**RECORDS PROVIDED**.
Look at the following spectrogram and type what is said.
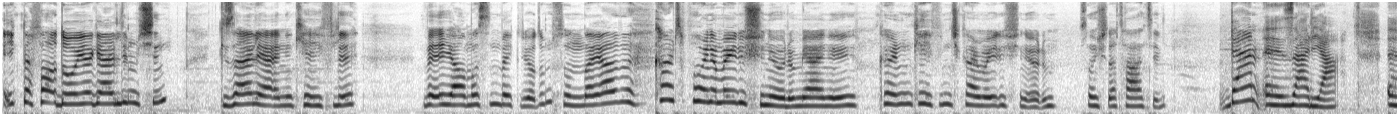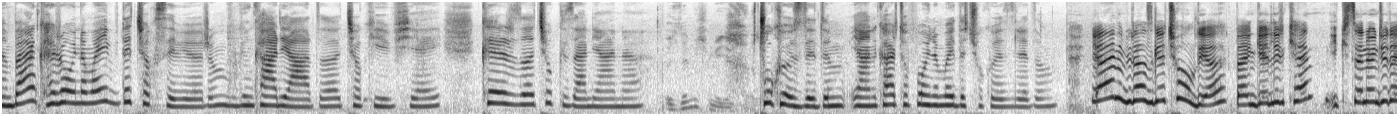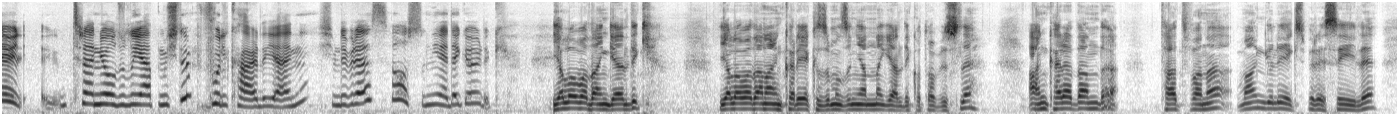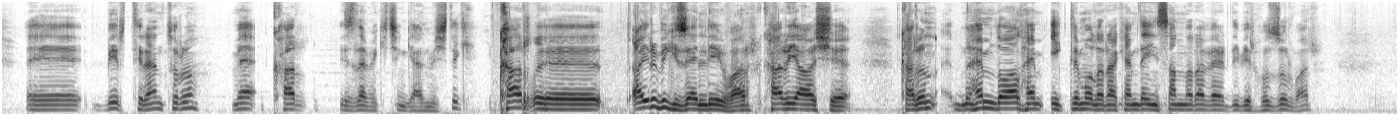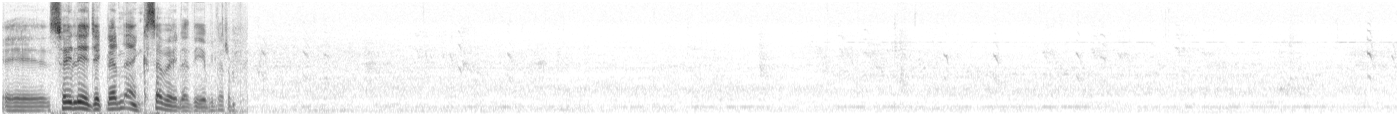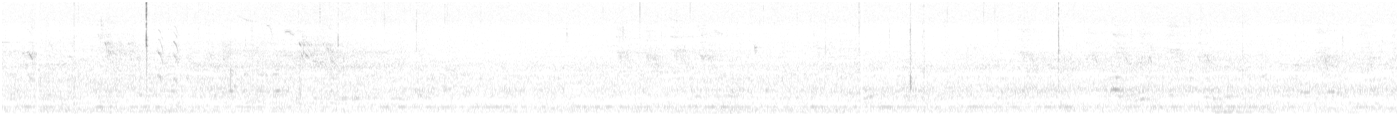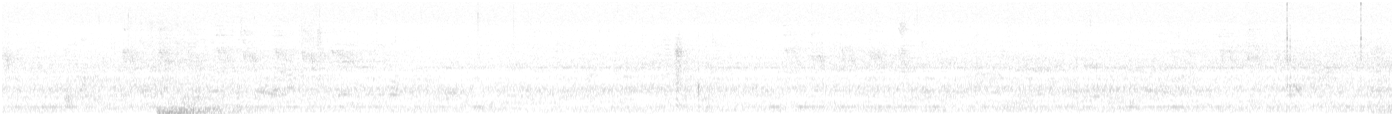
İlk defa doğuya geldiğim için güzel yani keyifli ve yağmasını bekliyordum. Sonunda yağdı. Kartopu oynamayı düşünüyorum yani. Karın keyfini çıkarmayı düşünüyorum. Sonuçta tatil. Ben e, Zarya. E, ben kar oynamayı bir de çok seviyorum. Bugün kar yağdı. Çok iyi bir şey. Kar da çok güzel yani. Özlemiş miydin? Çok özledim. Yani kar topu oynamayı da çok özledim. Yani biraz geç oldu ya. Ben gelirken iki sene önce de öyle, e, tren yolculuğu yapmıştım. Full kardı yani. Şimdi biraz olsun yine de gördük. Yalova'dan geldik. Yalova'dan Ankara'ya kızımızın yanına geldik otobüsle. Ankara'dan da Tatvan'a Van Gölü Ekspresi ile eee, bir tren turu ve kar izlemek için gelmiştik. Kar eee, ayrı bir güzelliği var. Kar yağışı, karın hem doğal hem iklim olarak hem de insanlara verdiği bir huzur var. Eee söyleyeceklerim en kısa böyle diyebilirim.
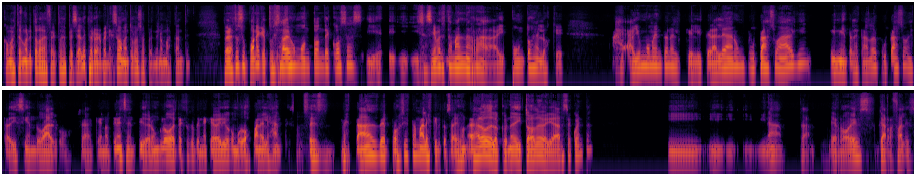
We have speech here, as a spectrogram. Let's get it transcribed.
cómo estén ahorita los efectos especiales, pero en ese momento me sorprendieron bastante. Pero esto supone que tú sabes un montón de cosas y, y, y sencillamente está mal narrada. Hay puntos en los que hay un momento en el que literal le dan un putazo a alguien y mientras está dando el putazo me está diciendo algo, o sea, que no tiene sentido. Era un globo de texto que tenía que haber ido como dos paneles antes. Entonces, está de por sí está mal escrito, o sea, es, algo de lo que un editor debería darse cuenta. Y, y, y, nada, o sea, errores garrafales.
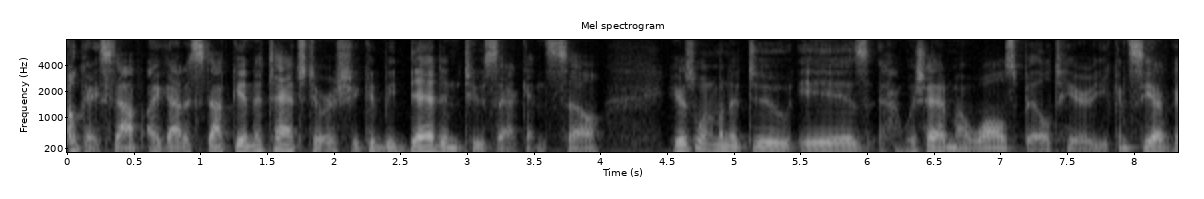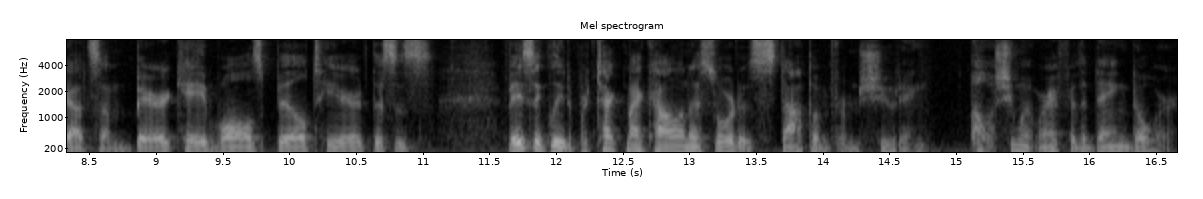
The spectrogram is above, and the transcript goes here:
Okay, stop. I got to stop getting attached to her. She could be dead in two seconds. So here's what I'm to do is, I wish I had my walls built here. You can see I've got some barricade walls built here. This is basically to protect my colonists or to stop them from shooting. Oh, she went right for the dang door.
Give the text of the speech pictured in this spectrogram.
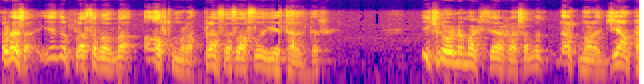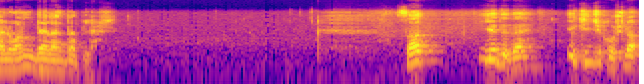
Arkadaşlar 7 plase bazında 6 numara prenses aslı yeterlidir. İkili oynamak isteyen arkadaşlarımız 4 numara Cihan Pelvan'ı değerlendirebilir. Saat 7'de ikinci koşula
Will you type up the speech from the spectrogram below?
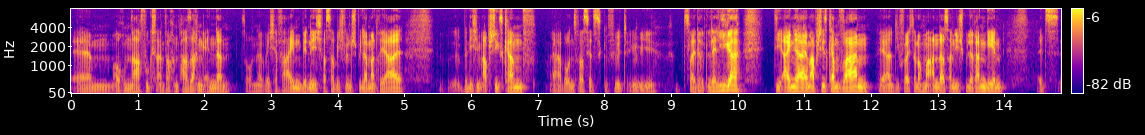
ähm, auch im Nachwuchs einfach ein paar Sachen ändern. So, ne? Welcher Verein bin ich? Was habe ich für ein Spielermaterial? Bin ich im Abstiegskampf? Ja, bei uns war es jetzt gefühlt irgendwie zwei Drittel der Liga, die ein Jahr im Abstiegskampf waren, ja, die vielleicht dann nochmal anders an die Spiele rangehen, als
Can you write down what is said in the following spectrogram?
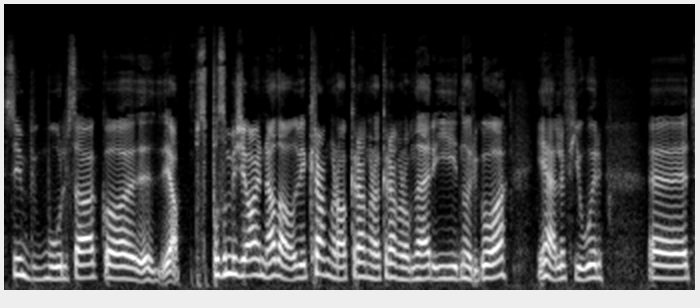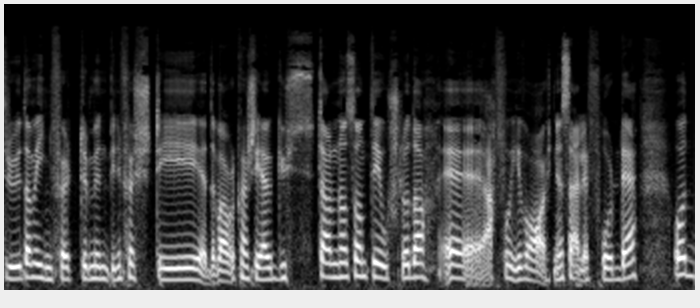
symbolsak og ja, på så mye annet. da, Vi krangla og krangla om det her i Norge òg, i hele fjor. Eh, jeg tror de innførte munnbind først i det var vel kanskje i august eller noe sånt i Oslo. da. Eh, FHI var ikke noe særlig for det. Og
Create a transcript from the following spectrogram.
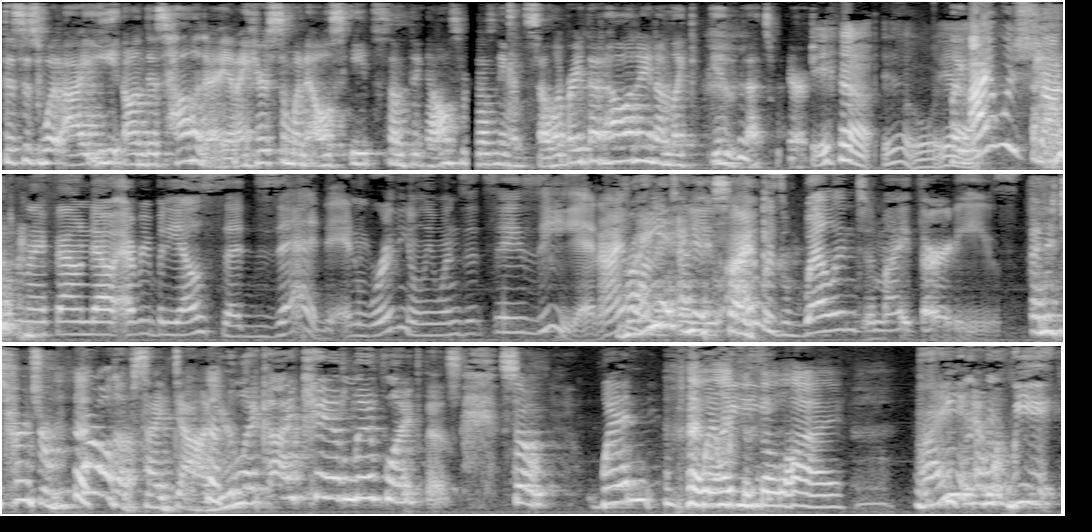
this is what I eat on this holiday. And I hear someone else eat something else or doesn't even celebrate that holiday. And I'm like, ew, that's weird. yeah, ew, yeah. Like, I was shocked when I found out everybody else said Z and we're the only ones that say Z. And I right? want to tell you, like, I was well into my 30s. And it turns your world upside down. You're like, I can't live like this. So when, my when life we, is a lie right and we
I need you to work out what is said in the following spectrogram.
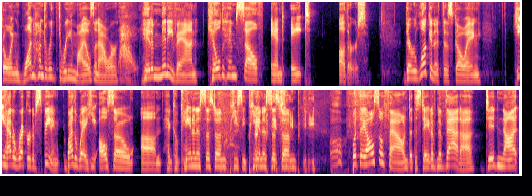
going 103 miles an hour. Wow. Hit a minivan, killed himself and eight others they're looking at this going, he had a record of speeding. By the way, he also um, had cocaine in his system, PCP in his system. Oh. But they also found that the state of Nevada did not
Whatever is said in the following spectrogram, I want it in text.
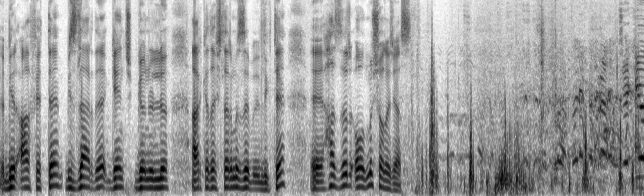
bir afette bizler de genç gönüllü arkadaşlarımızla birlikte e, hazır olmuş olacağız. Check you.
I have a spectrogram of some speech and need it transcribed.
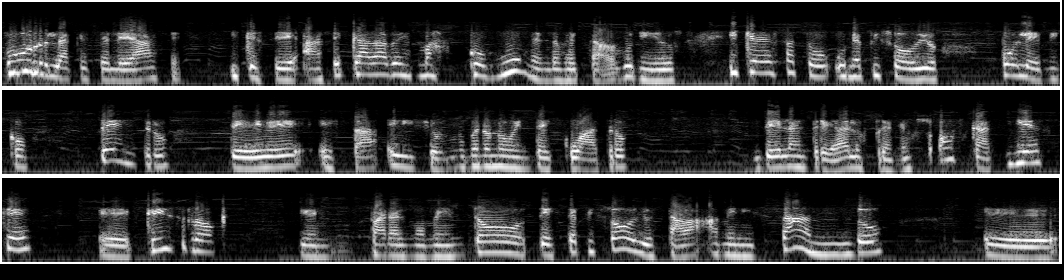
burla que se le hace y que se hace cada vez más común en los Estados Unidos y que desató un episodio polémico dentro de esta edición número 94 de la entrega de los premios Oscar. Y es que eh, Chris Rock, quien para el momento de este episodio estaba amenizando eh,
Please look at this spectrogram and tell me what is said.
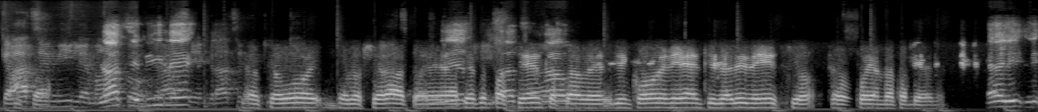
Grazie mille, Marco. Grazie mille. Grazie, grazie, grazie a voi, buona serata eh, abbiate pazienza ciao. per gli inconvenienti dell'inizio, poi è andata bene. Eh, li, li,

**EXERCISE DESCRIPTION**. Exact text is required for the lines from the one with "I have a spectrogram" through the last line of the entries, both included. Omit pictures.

**OUTPUT OF THE EXERCISE**.
I have a spectrogram of some speech and need it transcribed.
burla que se le hace y que se hace cada vez más común en los Estados Unidos y que desató un episodio polémico dentro de esta edición número 94 de la entrega de los premios Oscar. Y es que eh, Chris Rock, quien para el momento de este episodio estaba amenizando eh,
Please look at this spectrogram and tell me what is said.
Grazie mille, Marco. Grazie mille. Grazie, grazie, grazie a voi, buona serata eh, abbiate pazienza ciao. per gli inconvenienti dell'inizio, poi è andata bene. Eh, li, li,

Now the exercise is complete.